Edward Snowden: Don't fear Trump, fear the surveillance state
Edward Snowden once said that a dystopian America is just an election away. America just had one. And, for a lot of people, things don't seem so great. There are protests in the street, social media went into meltdown, and there were even tears at the White House. People on Youtube are expressing their fear.
But the former government contractor turned whistleblower seemed less concerned about the whole affair than some might have expected. In an unexpectedly upbeat conversation, Snowden told an audience at the Pathé Tuschinski theater in Amsterdam via a live stream on Thursday that Americans should be "cautious on putting too much faith or fear in elected politician".
Snowden's gave his first remarks since Donald Trump was unexpectedly elected the next US president on Wednesday morning, contrary to numerous polls putting rival candidate Hillary Clinton in the lead.
The whistleblower recounted how Obama, prior to his election in 2008, would close the Guantanamo prison camp in Cuba, end drone strikes and extrajudicial killings, and made shutting down the warrantless wiretapping programs of the previous administration a campaign platform to run on.
"We all put a lot of hope on [Obama] because of this," said Snowden said. "But, unfortunately, once he took that office, he didn't actually fulfill those promises."
"Politicians do what they think will gain them support," he said.
"A new leader will be elected, they'll flip the switch, say that because of the crisis, because of the dangers that we face in the world... some new and unpredicted threat... we need more authority, we need more power," he said.
"And there will be nothing the people can do at that point to oppose it," he added.
Already some companies are worried that a possible expansion in intelligence gathering powers or a disregard of surveillance safeguards could put customers' data at risk. According to BuzzFeed sources, companies are already looking at hosting their servers and data outside of the US in an effort to protect it from domestic search warrants.
Other companies, like Microsoft, have deliberately locked themselves out of their foreign datacenters to ensure they can't be forced to turn over under a secret government order.

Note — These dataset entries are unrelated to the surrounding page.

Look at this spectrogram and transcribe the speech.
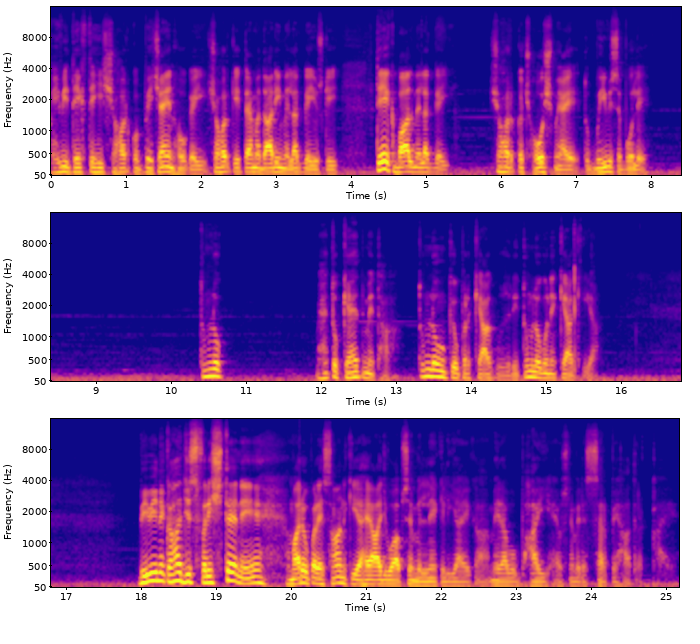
बीवी देखते ही शोहर को बेचैन हो गई। शोहर की तैमदारी में लग गई, उसकी देखभाल में लग गई। शोहर कुछ होश में आए तो बीवी से बोले, तुम लोग, मैं तो कैद में था। तुम लोगों के ऊपर क्या गुजरी? तुम लोगों ने क्या किया? बीवी ने कहा, जिस फरिश्ते ने हमारे ऊपर एहसान किया है, आज वो आपसे मिलने के लिए आएगा। मेरा वो भाई है, उसने मेरे सर पे हाथ रखा है।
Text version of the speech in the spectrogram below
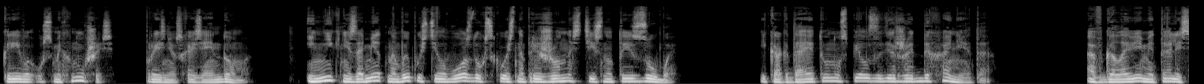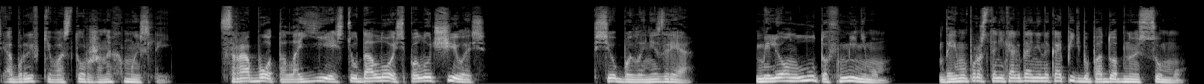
Криво усмехнувшись, произнес хозяин дома. И Ник незаметно выпустил воздух сквозь напряженно стиснутые зубы. И когда это он успел задержать дыхание-то? А в голове метались обрывки восторженных мыслей. «Сработало! Есть! Удалось! Получилось!» Все было не зря. Миллион лутов минимум. Да ему просто никогда не накопить бы подобную сумму.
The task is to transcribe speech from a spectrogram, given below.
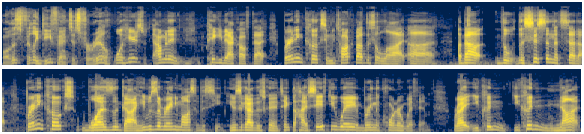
well, this Philly defense is for real. Well, here's I'm gonna piggyback off that. Brandin Cooks, and we talk about this a lot uh, about the the system that's set up. Brandin Cooks was the guy. He was the Randy Moss of the team. He was the guy that's going to take the high safety away and bring the corner with him. Right? You couldn't you couldn't not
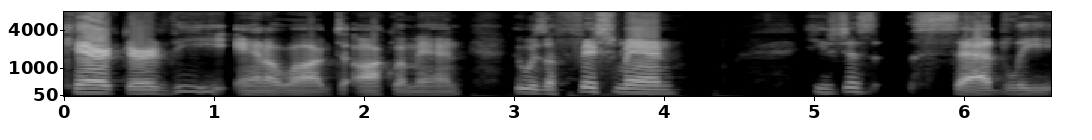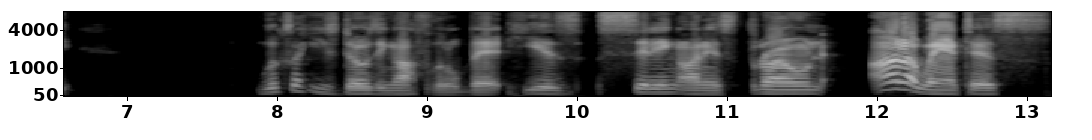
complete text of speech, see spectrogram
character, the analog to Aquaman, who is a fishman. He's just sadly looks like he's dozing off a little bit. He is sitting on his throne on Atlantis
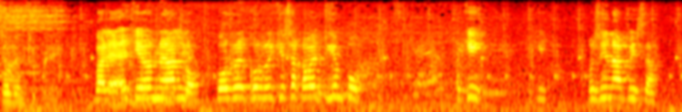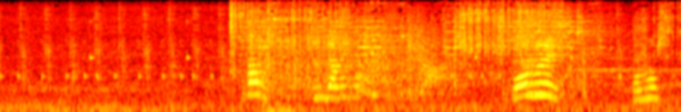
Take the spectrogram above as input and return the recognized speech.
Corre. Vale, hay que hornearlo. Corre, corre, que se acaba el tiempo. Aquí, aquí. Cocina pizza. Vamos. Venga, venga. Corre. Vamos.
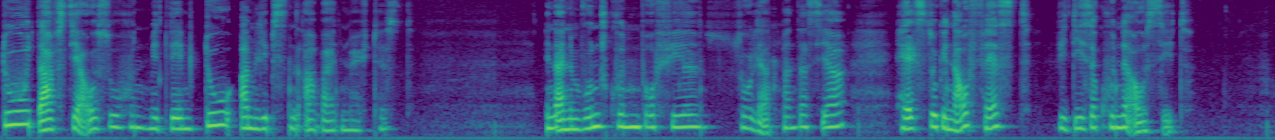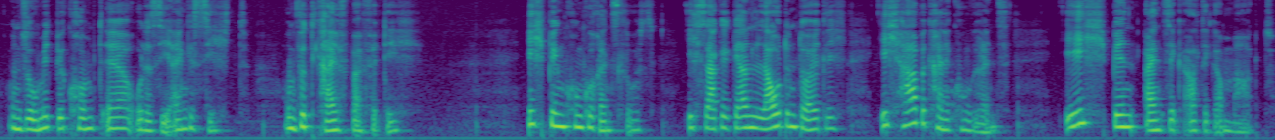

"The powers of one government are inherited by the next," said Snowden in a tweet. "Reforming them is now the greatest responsibility of this president, long overdue."